**Your objective**
Start at the line in the entries below that contains "Speech-to-text result for this spectrogram", stop at the line that contains "Given this spectrogram, can", and output exactly the lines in that span, both ends included.

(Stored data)
◆ ◆ ◆

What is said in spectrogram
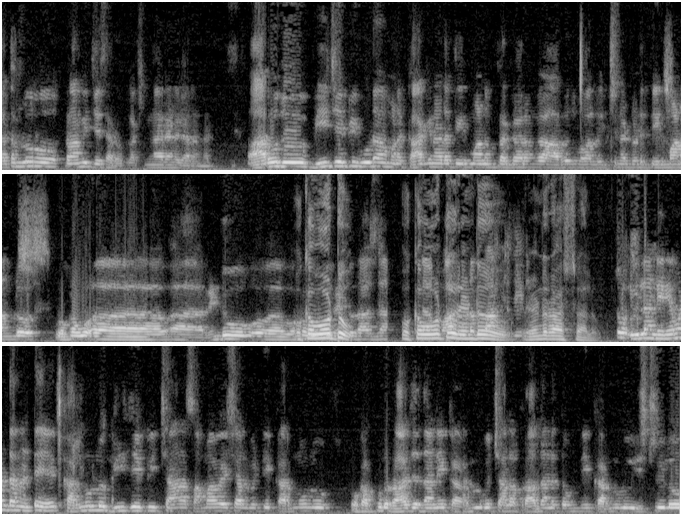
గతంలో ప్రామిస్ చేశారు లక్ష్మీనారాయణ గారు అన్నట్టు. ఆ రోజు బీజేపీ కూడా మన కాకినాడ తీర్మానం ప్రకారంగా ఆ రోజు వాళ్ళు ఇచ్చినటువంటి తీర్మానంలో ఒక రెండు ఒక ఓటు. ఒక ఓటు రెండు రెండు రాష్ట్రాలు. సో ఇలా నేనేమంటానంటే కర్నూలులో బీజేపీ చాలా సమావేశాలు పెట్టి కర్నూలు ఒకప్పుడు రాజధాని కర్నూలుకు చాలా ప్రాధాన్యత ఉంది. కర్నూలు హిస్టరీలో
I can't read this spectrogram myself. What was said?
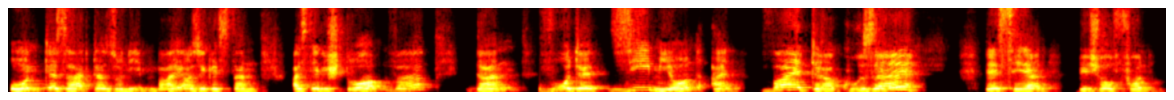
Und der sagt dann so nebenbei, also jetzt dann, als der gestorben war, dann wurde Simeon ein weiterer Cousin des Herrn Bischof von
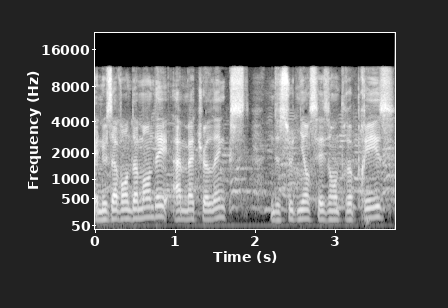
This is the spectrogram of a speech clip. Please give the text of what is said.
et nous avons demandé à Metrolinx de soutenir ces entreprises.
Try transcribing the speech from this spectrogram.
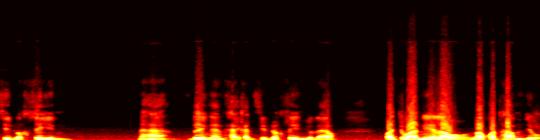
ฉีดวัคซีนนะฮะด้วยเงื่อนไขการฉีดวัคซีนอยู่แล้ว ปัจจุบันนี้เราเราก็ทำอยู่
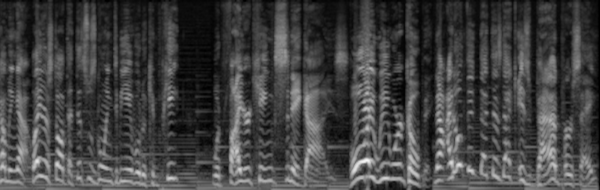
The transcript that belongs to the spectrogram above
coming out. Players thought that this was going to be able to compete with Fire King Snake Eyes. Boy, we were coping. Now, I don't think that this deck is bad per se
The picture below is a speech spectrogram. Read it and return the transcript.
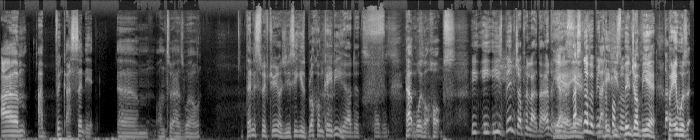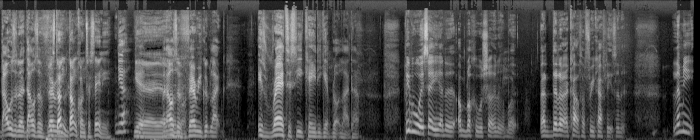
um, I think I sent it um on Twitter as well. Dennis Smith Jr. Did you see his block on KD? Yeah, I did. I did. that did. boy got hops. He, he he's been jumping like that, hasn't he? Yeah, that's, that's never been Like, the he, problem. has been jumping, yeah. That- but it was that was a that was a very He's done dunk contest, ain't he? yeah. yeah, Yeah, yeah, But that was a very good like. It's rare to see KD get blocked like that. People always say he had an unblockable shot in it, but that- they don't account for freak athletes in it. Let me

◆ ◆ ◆

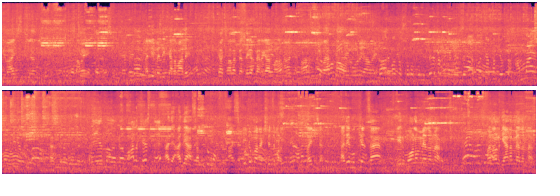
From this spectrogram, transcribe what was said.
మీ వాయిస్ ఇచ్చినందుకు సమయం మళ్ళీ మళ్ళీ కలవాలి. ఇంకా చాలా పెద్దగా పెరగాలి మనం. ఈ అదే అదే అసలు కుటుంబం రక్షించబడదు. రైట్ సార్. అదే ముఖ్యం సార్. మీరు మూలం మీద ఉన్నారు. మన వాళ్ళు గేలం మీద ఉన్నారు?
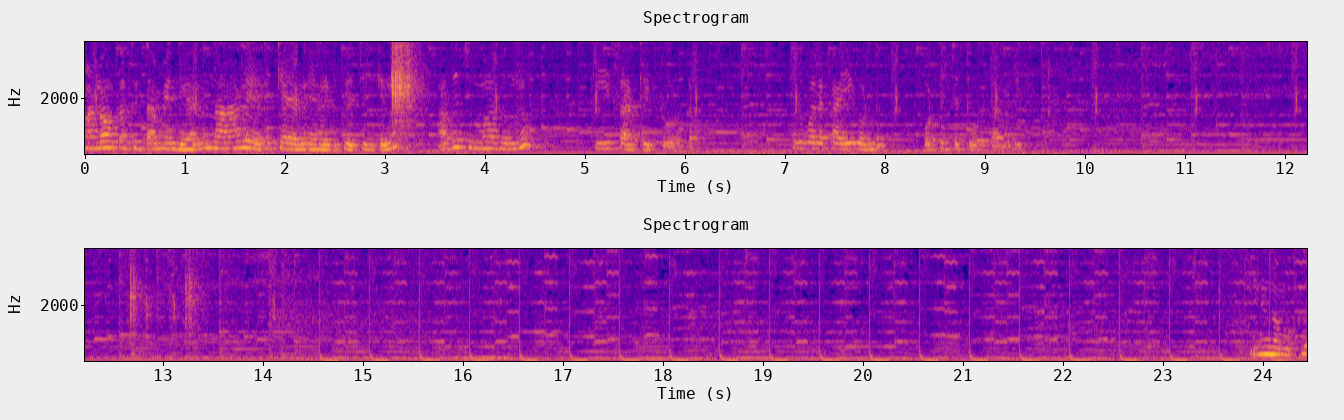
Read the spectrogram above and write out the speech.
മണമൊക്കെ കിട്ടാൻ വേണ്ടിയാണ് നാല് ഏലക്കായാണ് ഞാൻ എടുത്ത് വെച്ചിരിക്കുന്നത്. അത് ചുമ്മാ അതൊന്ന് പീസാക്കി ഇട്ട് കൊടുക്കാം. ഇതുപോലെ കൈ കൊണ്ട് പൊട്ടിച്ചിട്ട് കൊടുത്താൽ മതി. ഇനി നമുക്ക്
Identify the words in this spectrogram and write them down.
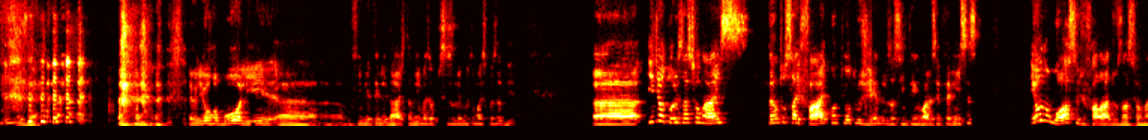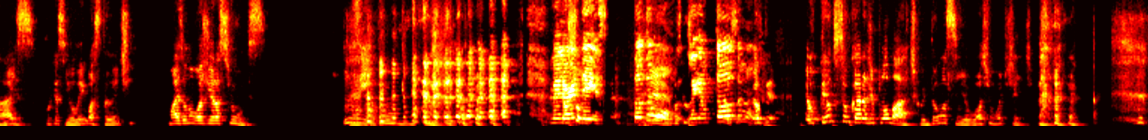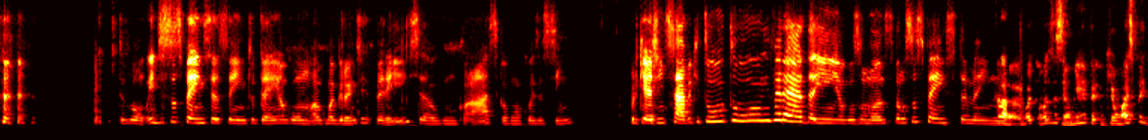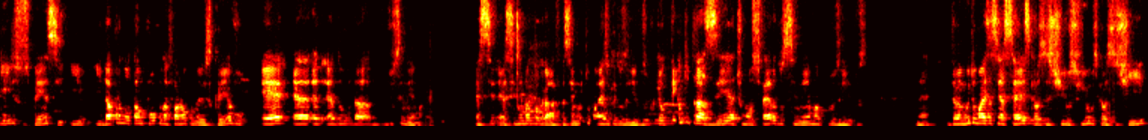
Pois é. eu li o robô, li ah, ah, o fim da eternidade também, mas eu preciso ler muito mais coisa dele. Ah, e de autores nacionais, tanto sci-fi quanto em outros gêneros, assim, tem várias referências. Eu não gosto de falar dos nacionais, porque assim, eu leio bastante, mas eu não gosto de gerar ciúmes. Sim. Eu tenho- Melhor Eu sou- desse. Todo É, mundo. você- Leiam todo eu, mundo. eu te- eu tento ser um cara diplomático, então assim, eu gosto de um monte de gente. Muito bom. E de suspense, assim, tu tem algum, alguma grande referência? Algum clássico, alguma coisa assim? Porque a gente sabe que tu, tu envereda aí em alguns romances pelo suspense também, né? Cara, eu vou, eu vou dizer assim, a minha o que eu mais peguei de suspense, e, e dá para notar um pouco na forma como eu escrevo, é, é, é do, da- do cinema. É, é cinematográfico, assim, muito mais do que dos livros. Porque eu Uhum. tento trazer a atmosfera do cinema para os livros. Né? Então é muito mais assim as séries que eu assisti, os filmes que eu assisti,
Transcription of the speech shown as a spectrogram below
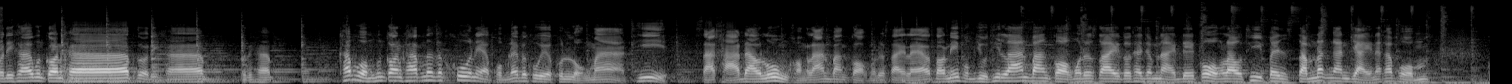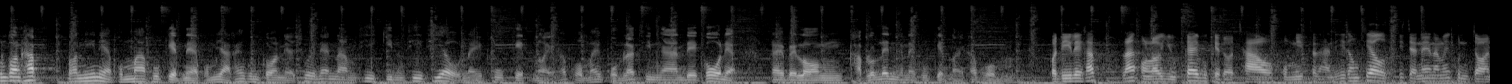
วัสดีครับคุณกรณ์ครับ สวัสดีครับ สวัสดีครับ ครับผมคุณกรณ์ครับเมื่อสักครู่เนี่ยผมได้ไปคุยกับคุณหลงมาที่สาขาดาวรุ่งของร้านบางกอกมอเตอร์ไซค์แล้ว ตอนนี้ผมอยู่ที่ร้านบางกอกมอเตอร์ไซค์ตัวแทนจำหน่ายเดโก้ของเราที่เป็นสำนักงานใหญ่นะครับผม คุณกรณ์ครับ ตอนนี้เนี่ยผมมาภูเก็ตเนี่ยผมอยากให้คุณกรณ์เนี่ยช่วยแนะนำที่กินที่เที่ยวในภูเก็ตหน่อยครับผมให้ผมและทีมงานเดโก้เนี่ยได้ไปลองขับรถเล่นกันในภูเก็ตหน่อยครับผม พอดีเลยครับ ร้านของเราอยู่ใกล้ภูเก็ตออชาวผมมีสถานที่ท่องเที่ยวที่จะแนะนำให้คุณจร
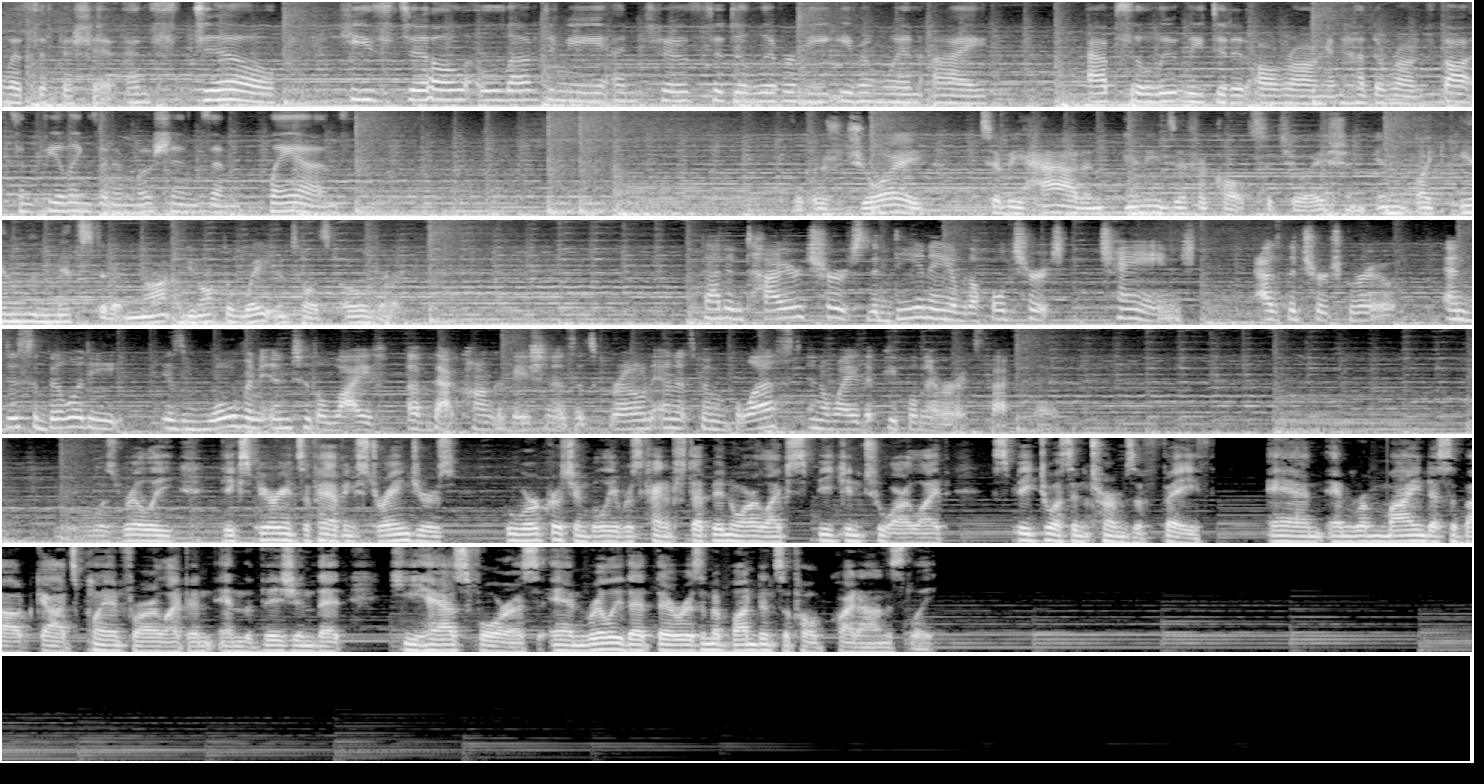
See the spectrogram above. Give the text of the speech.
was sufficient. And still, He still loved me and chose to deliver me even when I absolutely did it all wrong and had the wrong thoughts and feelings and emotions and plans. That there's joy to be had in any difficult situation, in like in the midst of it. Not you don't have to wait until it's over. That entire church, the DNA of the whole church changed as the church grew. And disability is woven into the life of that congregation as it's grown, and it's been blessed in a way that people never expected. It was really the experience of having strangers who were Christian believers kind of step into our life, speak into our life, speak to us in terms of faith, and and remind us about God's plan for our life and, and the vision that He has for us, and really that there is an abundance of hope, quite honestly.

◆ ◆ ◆

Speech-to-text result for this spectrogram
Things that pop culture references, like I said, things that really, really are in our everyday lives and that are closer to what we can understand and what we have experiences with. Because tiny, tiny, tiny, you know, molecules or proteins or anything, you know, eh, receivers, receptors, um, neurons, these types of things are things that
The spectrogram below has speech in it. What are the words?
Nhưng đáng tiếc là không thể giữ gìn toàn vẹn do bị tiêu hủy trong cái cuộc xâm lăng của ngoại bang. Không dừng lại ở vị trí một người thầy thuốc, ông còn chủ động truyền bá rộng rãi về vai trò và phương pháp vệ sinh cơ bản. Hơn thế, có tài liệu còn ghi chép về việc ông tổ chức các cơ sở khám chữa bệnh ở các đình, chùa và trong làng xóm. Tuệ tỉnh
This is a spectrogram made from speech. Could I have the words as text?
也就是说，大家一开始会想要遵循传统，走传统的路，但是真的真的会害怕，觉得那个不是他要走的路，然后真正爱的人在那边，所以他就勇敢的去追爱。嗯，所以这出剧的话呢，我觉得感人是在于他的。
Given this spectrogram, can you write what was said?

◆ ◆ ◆

**Answer box**
Speech-to-text result for this spectrogram
Things that pop culture references, like I said, things that really, really are in our everyday lives and that are closer to what we can understand and what we have experiences with. Because tiny, tiny, tiny, you know, molecules or proteins or anything, you know, eh, receivers, receptors, um, neurons, these types of things are things that
The spectrogram below has speech in it. What are the words?
Nhưng đáng tiếc là không thể giữ gìn toàn vẹn do bị tiêu hủy trong cái cuộc xâm lăng của ngoại bang. Không dừng lại ở vị trí một người thầy thuốc, ông còn chủ động truyền bá rộng rãi về vai trò và phương pháp vệ sinh cơ bản. Hơn thế, có tài liệu còn ghi chép về việc ông tổ chức các cơ sở khám chữa bệnh ở các đình, chùa và trong làng xóm. Tuệ tỉnh
This is a spectrogram made from speech. Could I have the words as text?
也就是说，大家一开始会想要遵循传统，走传统的路，但是真的真的会害怕，觉得那个不是他要走的路，然后真正爱的人在那边，所以他就勇敢的去追爱。嗯，所以这出剧的话呢，我觉得感人是在于他的。
Given this spectrogram, can you write what was said?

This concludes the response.